"My Own Country is one of the most accurate books yet written about AIDS, but is yet so skillfully written to remain highly readable. Abraham Verghese is obviously a very special person, and My Own Country will long remain an essential work in the chronicles of the AIDS epidemic. . . . [It] tells a story of the AIDS epidemic that will be new to many readers--the perspective of a clinician with a largely rural Southern practice. Abraham Verghese writes clearly and compellingly of the layers of stigma surrounding the HIV epidemic, but also is able to help us feel his compassion for his patients and their families." —Paul A. Volberding, M.D., Professor of Medicine, University of California, San Francisco, and Director, AIDS Program, San Francisco General Hospital
"An astoundingly compassionate work of art. . . . A bestseller that, for once, deserves to be read. . . . Every physician should have a copy, should read it, loan it out, and then demand its return, so that it may be kept on the shelf for our students and successors." —The American Journal of Medicine
"With unflinching honesty and unwavering compassion, Dr. Verghese gives us a powerful story of individuals learning to cope with AIDS. The story is of community and of all its interlocking parts. We are reminded that there are no backwaters, either of community or of individuals, where this disease is concerned." —Clifton R. Cleveland, M.D., FACP, past-President, American College of Physicians

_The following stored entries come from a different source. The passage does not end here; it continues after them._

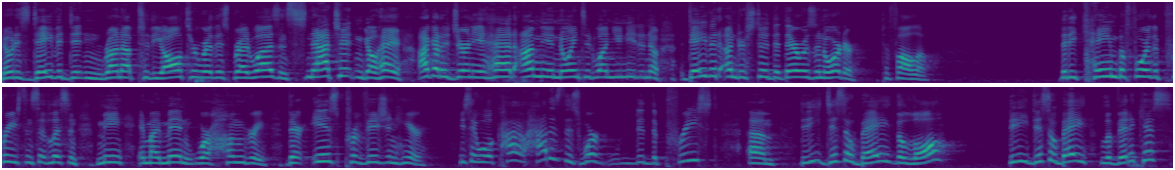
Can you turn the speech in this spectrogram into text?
Notice David didn't run up to the altar where this bread was and snatch it and go, Hey, I got a journey ahead. I'm the anointed one. You need to know. David understood that there was an order to follow. That he came before the priest and said, Listen, me and my men were hungry. There is provision here. You say, Well, Kyle, how does this work? Did the priest, um, did he disobey the law? Did he disobey Leviticus?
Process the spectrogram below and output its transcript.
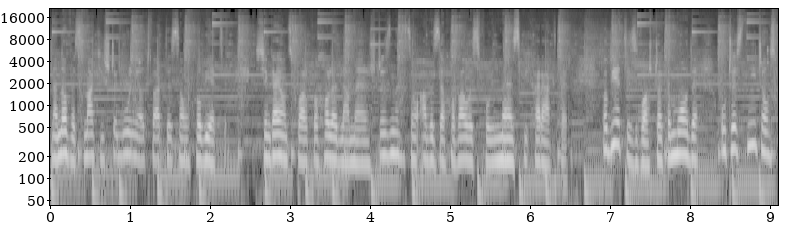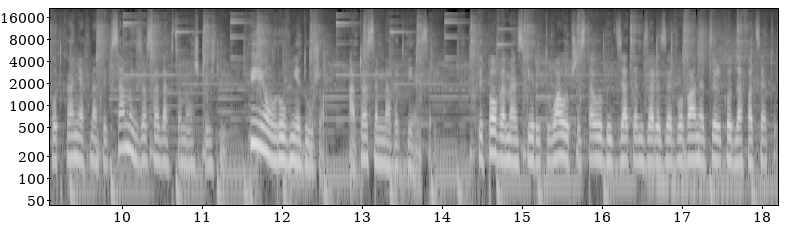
Na nowe smaki szczególnie otwarte są kobiety. Sięgając po alkohole dla mężczyzn, chcą, aby zachowały swój męski charakter. Kobiety, zwłaszcza te młode, uczestniczą w spotkaniach na tych samych zasadach co mężczyźni. Piją równie dużo, a czasem nawet więcej. Typowe męskie rytuały przestały być zatem zarezerwowane tylko dla facetów.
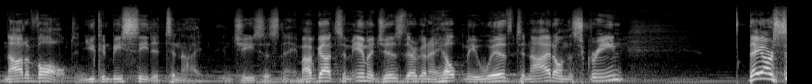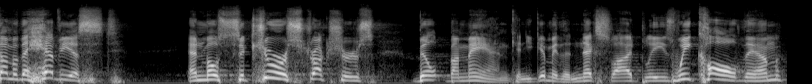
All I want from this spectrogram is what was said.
not a vault. And you can be seated tonight in Jesus' name. I've got some images they're going to help me with tonight on the screen. They are some of the heaviest and most secure structures built by man. Can you give me the next slide, please? We call them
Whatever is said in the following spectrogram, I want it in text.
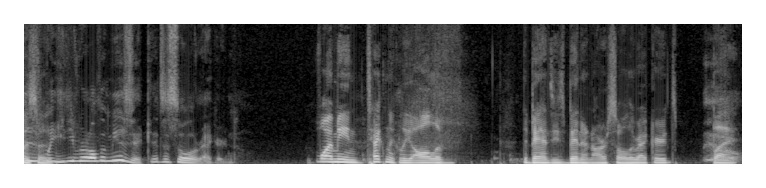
Episodes. He wrote all the music. It's a solo record. Well, I mean, technically, all of the bands he's been in are solo records, but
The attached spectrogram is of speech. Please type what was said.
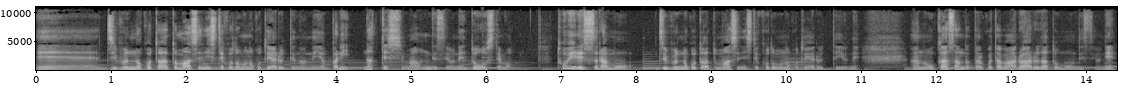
えー、自分のこと後回しにして子供のことやるっていうのはねやっぱりなってしまうんですよねどうしても。トイレすらも自分のこと後回しにして子供のことやるっていうねあのお母さんだったらこれ多分あるあるだと思うんですよね。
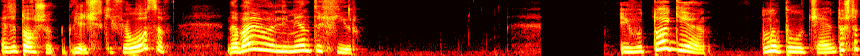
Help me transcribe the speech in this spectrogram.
это тоже греческий философ, добавил элемент эфир – и в итоге мы получаем то, что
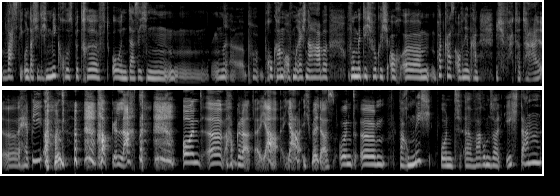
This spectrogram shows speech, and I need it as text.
was die unterschiedlichen Mikros betrifft und dass ich ein, ein äh, Programm auf dem Rechner habe, womit ich wirklich auch ähm, Podcast aufnehmen kann. Ich war total äh, happy und habe gelacht und äh, habe gedacht, äh, ja, ja, ich will das. Und ähm, warum nicht? Und äh, warum soll ich dann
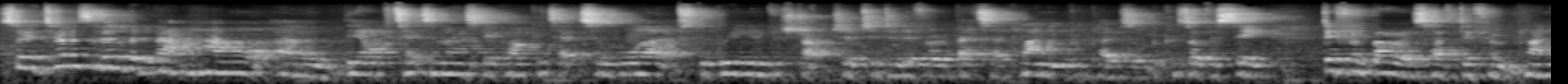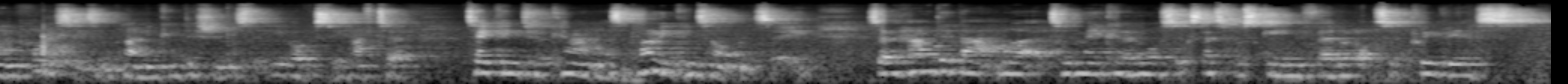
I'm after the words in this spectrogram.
So tell us a little bit about how um, the architects and landscape architects have worked the green infrastructure to deliver a better planning proposal because obviously different boroughs have different planning policies and planning conditions that you obviously have to take into account as a planning consultancy. So how did that work to make a more successful scheme if there were lots of previous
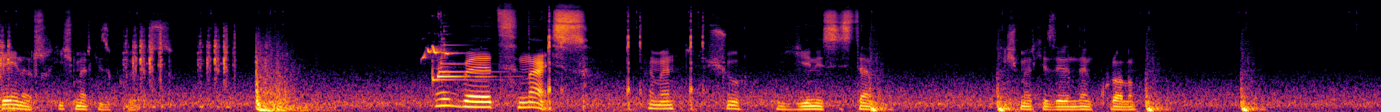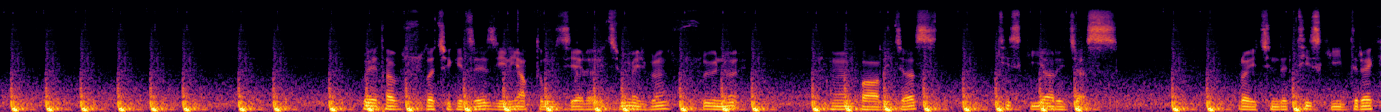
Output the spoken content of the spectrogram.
Jainer İş Merkezi kuruyoruz. Evet, nice. Hemen şu yeni sistem iş merkezlerinden kuralım. Buraya tabi su da çekeceğiz. Yeni yaptığımız yerler için mecburen suyunu hemen bağlayacağız. Tiski'yi arayacağız. Buraya içinde Tiski'yi direkt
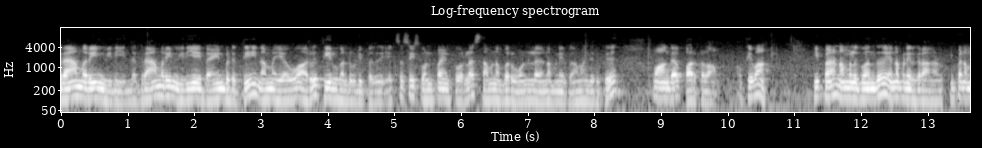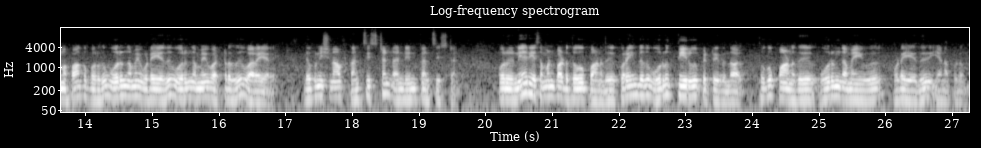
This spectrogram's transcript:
கிராமரின் விதி. இந்த கிராமரின் விதியை பயன்படுத்தி நம்ம எவ்வாறு தீர்வு கண்டுபிடிப்பது? எக்ஸசைஸ் ஒன் பாயிண்ட் ஃபோரில் சம் நம்பர் ஒனில் என்ன பண்ணியிருக்கு அமைஞ்சிருக்கு. வாங்க பார்க்கலாம். ஓகேவா இப்போ நம்மளுக்கு வந்து என்ன பண்ணியிருக்கிறாங்க? இப்போ நம்ம பார்க்க போகிறது ஒருங்கமை உடையது ஒருங்கமை வற்றது வரையறை. Definition of consistent and inconsistent ஒரு நேரிய சமன்பாட்டு தொகுப்பானது குறைந்தது ஒரு தீர்வு பெற்றிருந்தால் தொகுப்பானது ஒருங்கமைவு உடையது எனப்படும்.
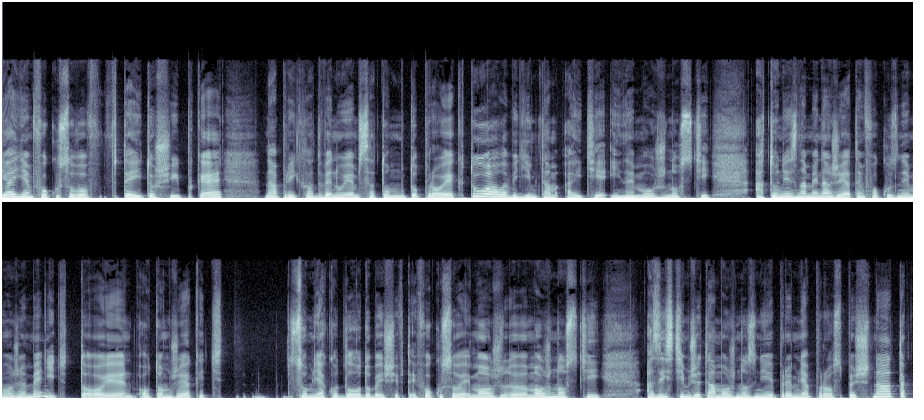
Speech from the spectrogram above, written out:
ja idem fokusovo v tejto šípke, napríklad venujem sa tomuto projektu, ale vidím tam aj tie iné možnosti. A to neznamená, že ja ten fokus nemôžem meniť. To je o tom, že ja keď som nejako dlhodobejšie v tej fokusovej e, možnosti a zistím, že tá možnosť nie je pre mňa prospešná, tak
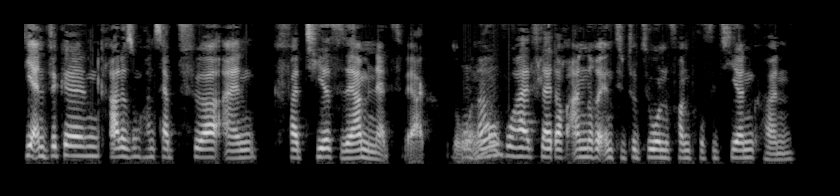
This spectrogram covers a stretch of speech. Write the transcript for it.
Die entwickeln gerade so ein Konzept für ein Quartierswärmenetzwerk, so, ne? mhm. ne? wo halt vielleicht auch andere Institutionen von profitieren können.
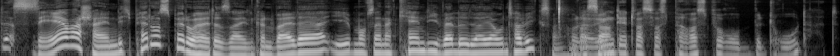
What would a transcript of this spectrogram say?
das sehr wahrscheinlich Perospero hätte sein können, weil der eben auf seiner Candy-Welle da ja unterwegs war. Oder Wasser. irgendetwas, was Perospero bedroht hat.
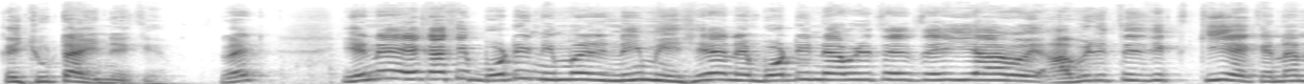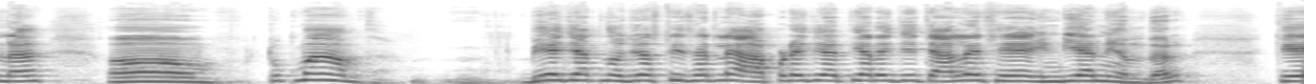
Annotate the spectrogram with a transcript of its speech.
કંઈ ચૂંટાઈને કે રાઈટ એને એક આખી બોડી નિમી છે અને બોડીને આવી રીતે તે આવી રીતે જે કહે કે ના ના ટૂંકમાં બે જાતનો જસ્ટિસ એટલે આપણે જે અત્યારે જે ચાલે છે ઇન્ડિયાની અંદર કે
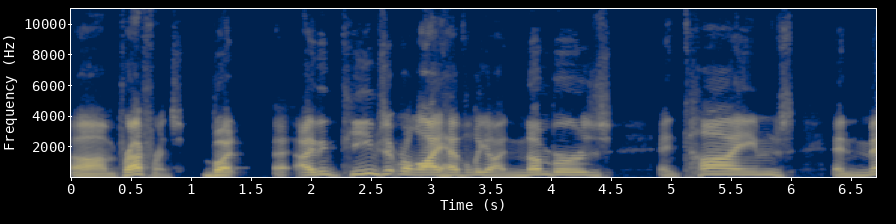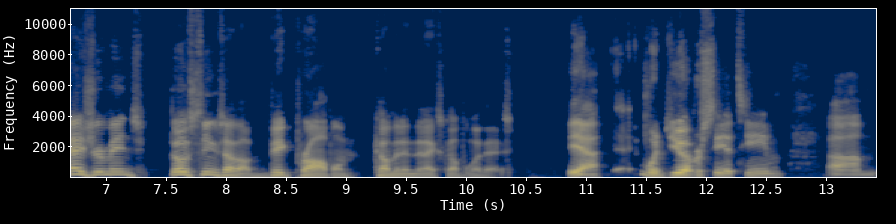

"Eloquent. . . . Remarkable. . . . An account of the plague years in American, beautifully written, fascinating and tragic, by a doctor who was changed and shaped by his patients." —Perri Klass, The New York Times Book Review